### Your goal
Carry none of the pictures over; write out the complete data exactly.

### Extracted data entries
....

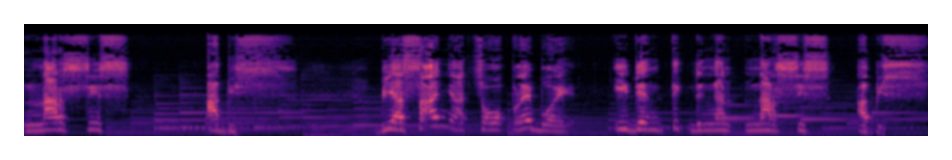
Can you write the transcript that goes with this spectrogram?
narsis abis. Biasanya cowok playboy identik dengan narsis abis.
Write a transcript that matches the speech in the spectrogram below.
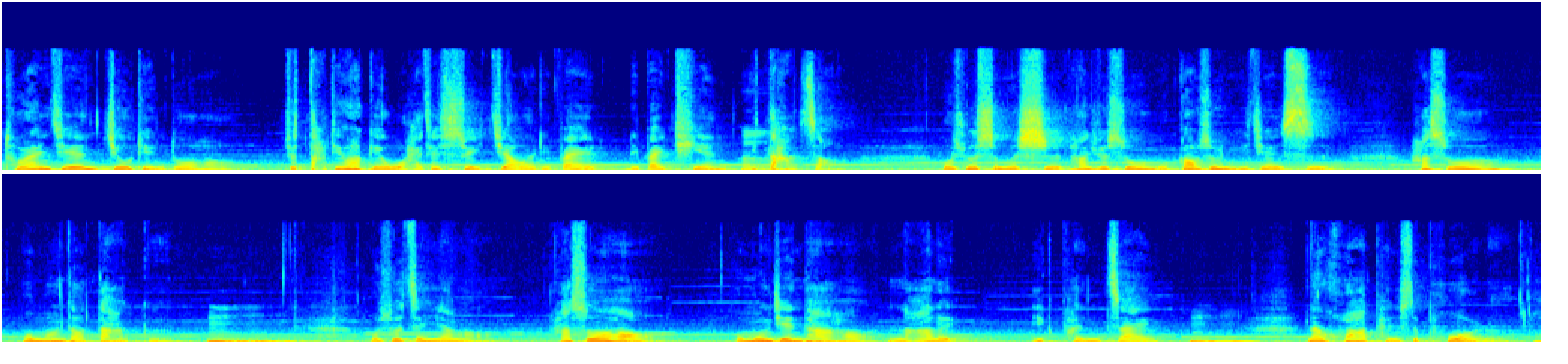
突然间九点多哈，就打电话给我，还在睡觉啊。礼拜礼拜天一大早，嗯、我说什么事？他就说我告诉你一件事。他说我梦到大哥。嗯，我说怎样啊？他说哈，我梦见他哈拿了一盆栽，嗯，那个花盆是破了，哦，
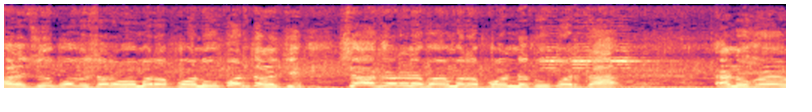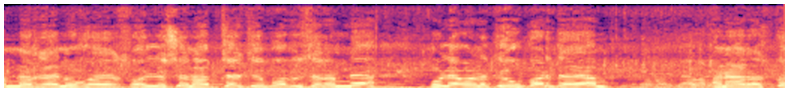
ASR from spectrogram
અને ચીફ ઓફિસરો અમારા ફોન ઉપાડતા નથી, શા કારણે ભાઈ અમારા ફોન નથી ઉપાડતા? એનું કંઈ અમને, એનું કંઈ સોલ્યુશન આપશે ચીફ ઓફિસર અમને? હું લેવા નથી ઉપાડતા એમ. અને આ રસ્તો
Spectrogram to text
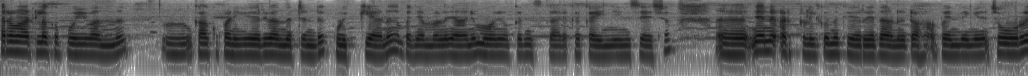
തറവാട്ടിലൊക്കെ പോയി വന്ന് കാക്കു പണി കയറി വന്നിട്ടുണ്ട് കുളിക്കുകയാണ്. അപ്പം നമ്മൾ ഞാനും മോനും ഒക്കെ നിസ്കാരമൊക്കെ കഴിഞ്ഞതിന് ശേഷം ഞാൻ അടുക്കളയ്ക്കൊന്ന് കയറിയതാണ് കേട്ടോ അപ്പോൾ എന്തെങ്കിലും ചോറ്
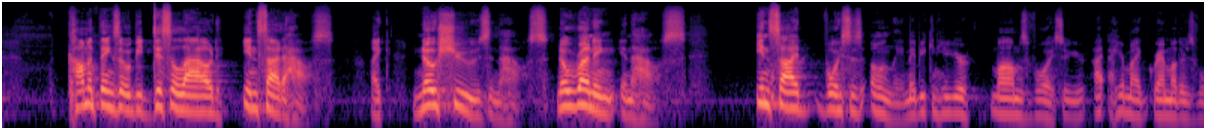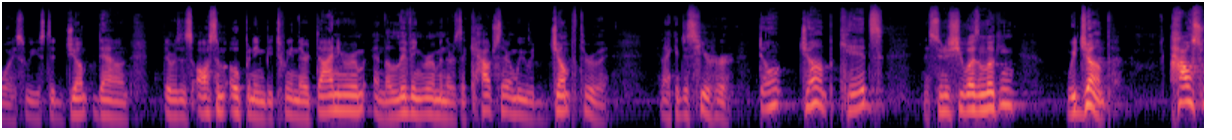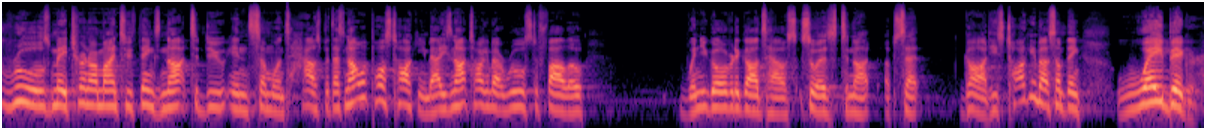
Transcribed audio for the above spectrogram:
common things that would be disallowed inside a house, like no shoes in the house, no running in the house, inside voices only. Maybe you can hear your mom's voice or your, I hear my grandmother's voice. We used to jump down. There was this awesome opening between their dining room and the living room, and there was a couch there, and we would jump through it. And I could just hear her, Don't jump, kids. And as soon as she wasn't looking, we jump house rules may turn our mind to things not to do in someone's house, but that's not what Paul's talking about. He's not talking about rules to follow when you go over to God's house so as to not upset God. He's talking about something way bigger,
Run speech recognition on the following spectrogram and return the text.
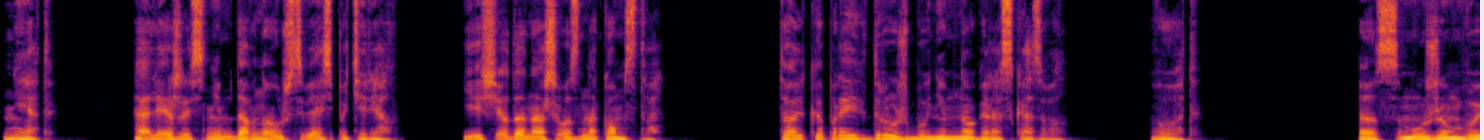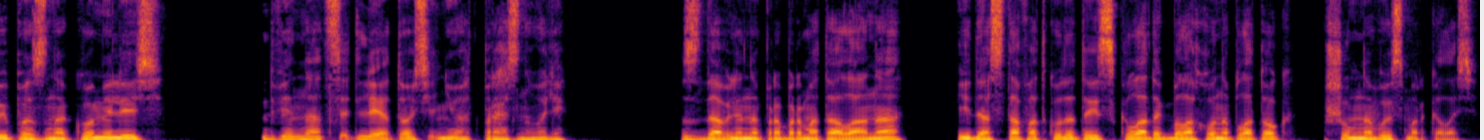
«Нет. Олежа с ним давно уж связь потерял. Еще до нашего знакомства. Только про их дружбу немного рассказывал. Вот». «А с мужем вы познакомились?» «Двенадцать лет осенью отпраздновали». Сдавленно пробормотала она и, достав откуда-то из складок балахона платок, шумно высморкалась.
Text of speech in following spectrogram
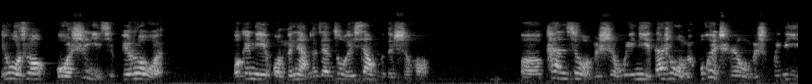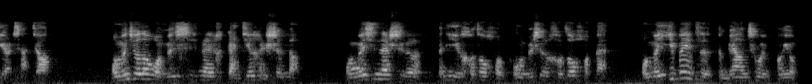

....

### Answer for the task
Can you write the transcript that goes with this spectrogram?
narsis abis. Biasanya cowok playboy identik dengan narsis abis.
Write a transcript that matches the speech in the spectrogram below.
突然间九点多哈，就打电话给我，还在睡觉啊。礼拜礼拜天一大早，嗯、我说什么事？他就说我告诉你一件事。他说我梦到大哥。嗯，我说怎样啊？他说哈，我梦见他哈拿了一盆栽，嗯，那个花盆是破了，哦，
ASR from spectrogram
અને ચીફ ઓફિસરો અમારા ફોન ઉપાડતા નથી, શા કારણે ભાઈ અમારા ફોન નથી ઉપાડતા? એનું કંઈ અમને, એનું કંઈ સોલ્યુશન આપશે ચીફ ઓફિસર અમને? હું લેવા નથી ઉપાડતા એમ. અને આ રસ્તો
Spectrogram to text
തറവാട്ടിലൊക്കെ പോയി വന്ന് കാക്കു പണി കയറി വന്നിട്ടുണ്ട് കുളിക്കുകയാണ്. അപ്പം നമ്മൾ ഞാനും മോനും ഒക്കെ നിസ്കാരമൊക്കെ കഴിഞ്ഞതിന് ശേഷം ഞാൻ അടുക്കളയ്ക്കൊന്ന് കയറിയതാണ് കേട്ടോ അപ്പോൾ എന്തെങ്കിലും ചോറ്
Transcribed audio for the above spectrogram:
common things that would be disallowed inside a house, like no shoes in the house, no running in the house, inside voices only. Maybe you can hear your mom's voice or your, I hear my grandmother's voice. We used to jump down. There was this awesome opening between their dining room and the living room, and there was a couch there, and we would jump through it. And I could just hear her, Don't jump, kids. And as soon as she wasn't looking, we jump house rules may turn our mind to things not to do in someone's house, but that's not what Paul's talking about. He's not talking about rules to follow when you go over to God's house so as to not upset God. He's talking about something way bigger,
Run speech recognition on the following spectrogram and return the text.
«Нет. Олежа с ним давно уж связь потерял. Еще до нашего знакомства. Только про их дружбу немного рассказывал. Вот». «А с мужем вы познакомились?» «Двенадцать лет осенью отпраздновали». Сдавленно пробормотала она и, достав откуда-то из складок балахона платок, шумно высморкалась.
Text of speech in following spectrogram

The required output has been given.